  • Qualitative evidence from a variety of settings indicates that women generally appreciate clinical tests that support their well-being during pregnancy (moderate confidence in the evidence) (22). However, evidence from LMICs indicates that where there are likely to be additional costs associated with tests, or where the recommended interventions areunavailable because of resource constraints, women may be less likely to engage with ANC services (high confidence in the evidence).
  • Qualitative evidence from providers in various LMICs indicates that a lack of resources, both in terms of the availability of the diagnostic equipment and potential treatments, as well as the lack of suitably trained staff to deliver the service, may limit implementation of recommended interventions (high confidence in the evidence)

 

Research implications

The GDG identified this research priority related to this recommendation

  • Can better and more cost–effective on-site tests to diagnose anaemia be developed?

 

Related links

WHO recommendations on antenatal care for a positive pregnancy experience

(2016) - full document and evidence tables

Managing Complications in Pregnancy and Childbirth: A guide for midwives and doctors

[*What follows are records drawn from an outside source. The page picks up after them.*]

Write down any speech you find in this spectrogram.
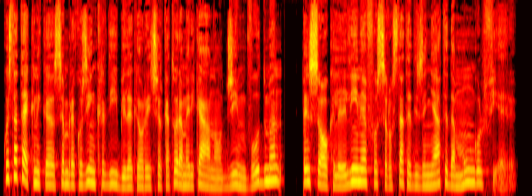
Questa tecnica sembra così incredibile che un ricercatore americano, Jim Woodman, pensò che le linee fossero state disegnate da mongolfiere.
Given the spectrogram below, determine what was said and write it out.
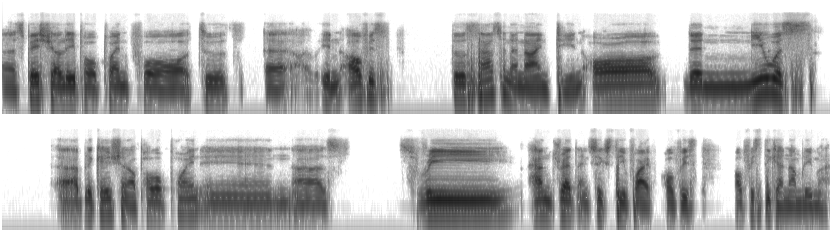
uh, especially PowerPoint for two, uh, in Office 2019 or the newest application of PowerPoint in uh, 365 Office Office 365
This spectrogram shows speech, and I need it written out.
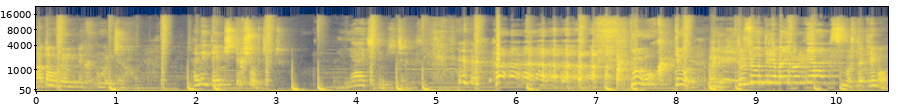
Надад хүн нэг хүн хэлж байгаа. Таныг дэмждэг шүү гэж. Яаж дэмжиж байгаа юм? Түр үг тийм үү? Төрсөн өдрийн баяр хүргэе гэсэн мөртөө тийм үү?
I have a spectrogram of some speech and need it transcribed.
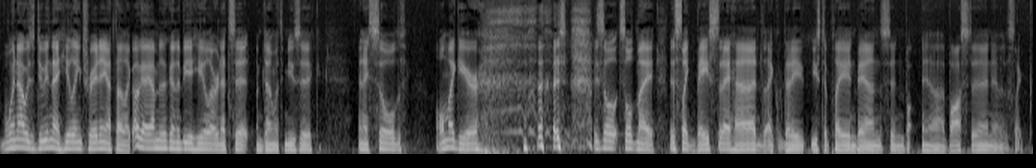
when I was doing that healing training, I thought like, okay, I'm just gonna be a healer and that's it. I'm done with music, and I sold all my gear. I sold, sold my this like bass that I had, like that I used to play in bands in uh, Boston. And it was like,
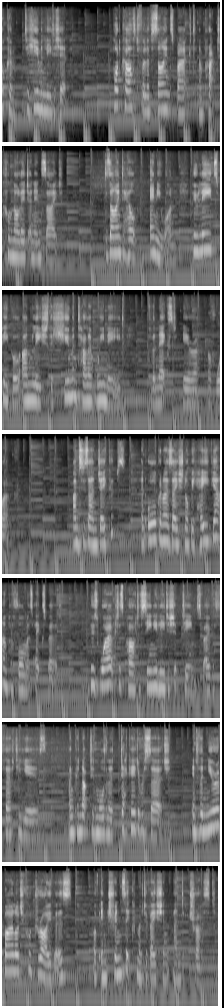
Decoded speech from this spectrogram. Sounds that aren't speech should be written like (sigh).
Welcome to Human Leadership, a podcast full of science backed and practical knowledge and insight, designed to help anyone who leads people unleash the human talent we need for the next era of work. I'm Suzanne Jacobs, an organisational behaviour and performance expert who's worked as part of senior leadership teams for over 30 years and conducted more than a decade of research into the neurobiological drivers of intrinsic motivation and trust.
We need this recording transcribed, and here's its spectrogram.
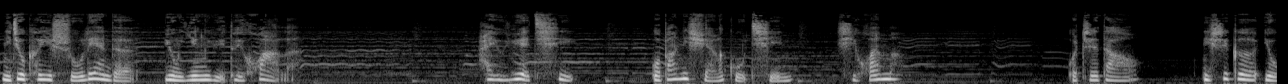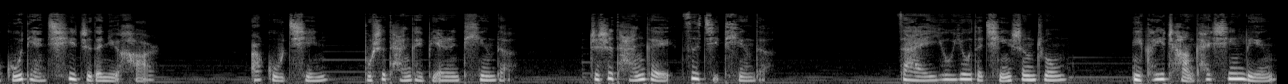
你就可以熟练的用英语对话了。还有乐器，我帮你选了古琴，喜欢吗？我知道。你是个有古典气质的女孩儿，而古琴不是弹给别人听的，只是弹给自己听的。在悠悠的琴声中，你可以敞开心灵，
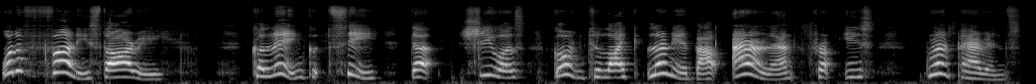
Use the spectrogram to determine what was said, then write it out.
What a funny story! Colleen could see that she was going to like learning about Ireland from his grandparents.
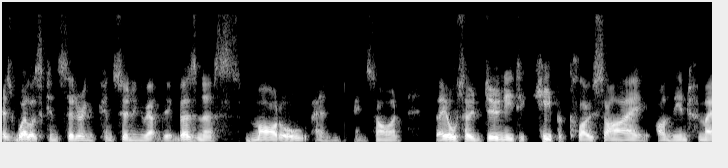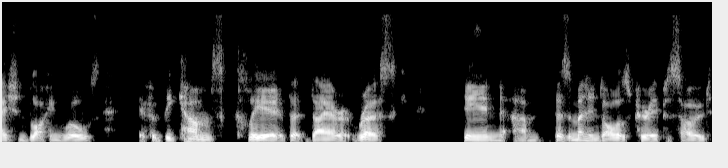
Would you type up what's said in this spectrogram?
as well as considering concerning about their business model and and so on, they also do need to keep a close eye on the information blocking rules. If it becomes clear that they are at risk, then um, there's a million dollars per episode,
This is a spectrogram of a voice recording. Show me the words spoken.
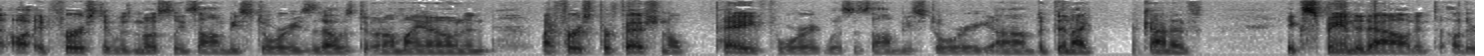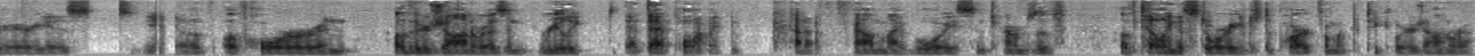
of, at first, it was mostly zombie stories that I was doing on my own, and my first professional pay for it was a zombie story. Um, but then I kind of expanded out into other areas, you know, of, of horror and other genres, and really at that point kind of found my voice in terms of of telling a story just apart from a particular genre.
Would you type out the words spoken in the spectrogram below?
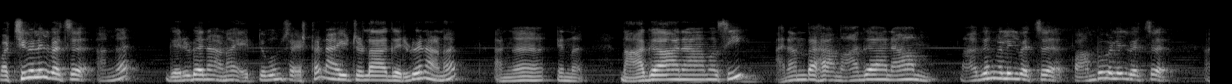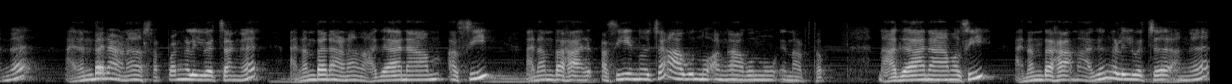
പക്ഷികളിൽ വെച്ച് അങ്ങ് ഗരുഡനാണ് ഏറ്റവും ശ്രേഷ്ഠനായിട്ടുള്ള ഗരുഡനാണ് അങ്ങ് എന്ന്. നാഗാനാമസി അനന്തഹ നാഗാനാം. നാഗങ്ങളിൽ വെച്ച് പാമ്പുകളിൽ വെച്ച് അങ്ങ് അനന്തനാണ്. സർപ്പങ്ങളിൽ വെച്ച് അങ്ങ് അനന്തനാണ്. നാഗാനാം അസി അനന്തഹ അസി എന്ന് വെച്ചാൽ ആകുന്നു അങ്ങാകുന്നു എന്നർത്ഥം. നാഗാനാമസി അനന്തഹ നാഗങ്ങളിൽ വെച്ച് അങ്ങ്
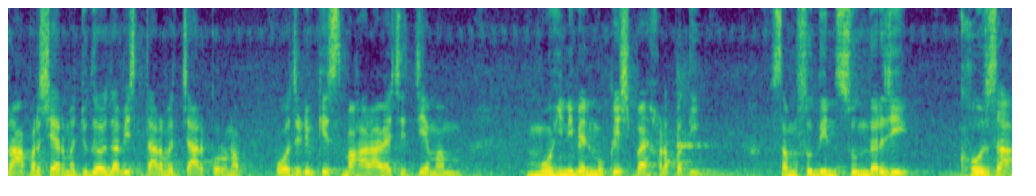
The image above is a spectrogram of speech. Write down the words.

Pregnancy, Childbirth, Postpartum and Newborn Care: A guide for essential practice

WHO Programmes: Sexual and Reproductive health

WHO Health Topics: Anemia

 

 

References

  1. The global prevalence of anaemia in 2011. Geneva: World Health Organization; 2015 (http://apps.who.int/iris/bitstream/10665/177094/1/9789241564960_eng.pdf,... 29 September 2016).
  2. Sobhy S, Rogozinska E, Khan KS. Accuracy of onsite tests to detect anaemia in antenatal care: a systematic review. BJOG. 2016 (in press).
  3. Medina Lara A, Mundy C, Kandulu J,Chisuwo L, Bates I. Evaluation and costs of different haemoglobin methods for use in district hospitals in Malawi. J Clin Pathol. 2005;58(1):56–60.
  4. WHO handbook for guideline development, 2nd edition. Geneva: World Health Organization; 2014 (http://www.who.int/kms/handbook_2nd_ ed.pdf, accessed 6 October 2016).
  5. GRADE [website]. The GRADE Working Group; 2016 (http://gradeworkinggroup.org/, accessed 27 October 2016).
  6. GRADE-CERQual [website]. The GRADECERQual Project Group; 2016 (https://cerqual. org/, accessed 27 October 2016). 17. DECIDE [website].
  7. The DECIDE Project; 2016 (http://www.decide-collaboration.eu/, accessed 27 October 2016).
  8. van den Broek NR, Ntonya C, Mhango E, White SA. Diagnosing anaemia in pregnancy in rural clinics: assessing the potential of the Haemoglobin Colour Scale. Bull World Health Organ. 1999;77(1):15–21.
  9. Maternal mortality. Fact sheet No. 348; Geneva: World Health Organization; 2014 (http://www.who.int/mediacentre/factsheets/fs348/en/index.html, accessed 22 June 2014).
  10. Maternal mortality. Fact sheet No. 348; Geneva: World Health Organization; 2014 (http://www.who.int/mediacentre/factsheets/fs348/en/index.html, accessed 22 June 2014).

 

Citation: WHO Reproductive Health Library. WHO recommendation on the method for diagnosing anaemia in pregnancy (December 2016). The WHO Reproductive Health Library; Geneva: World Health Organization.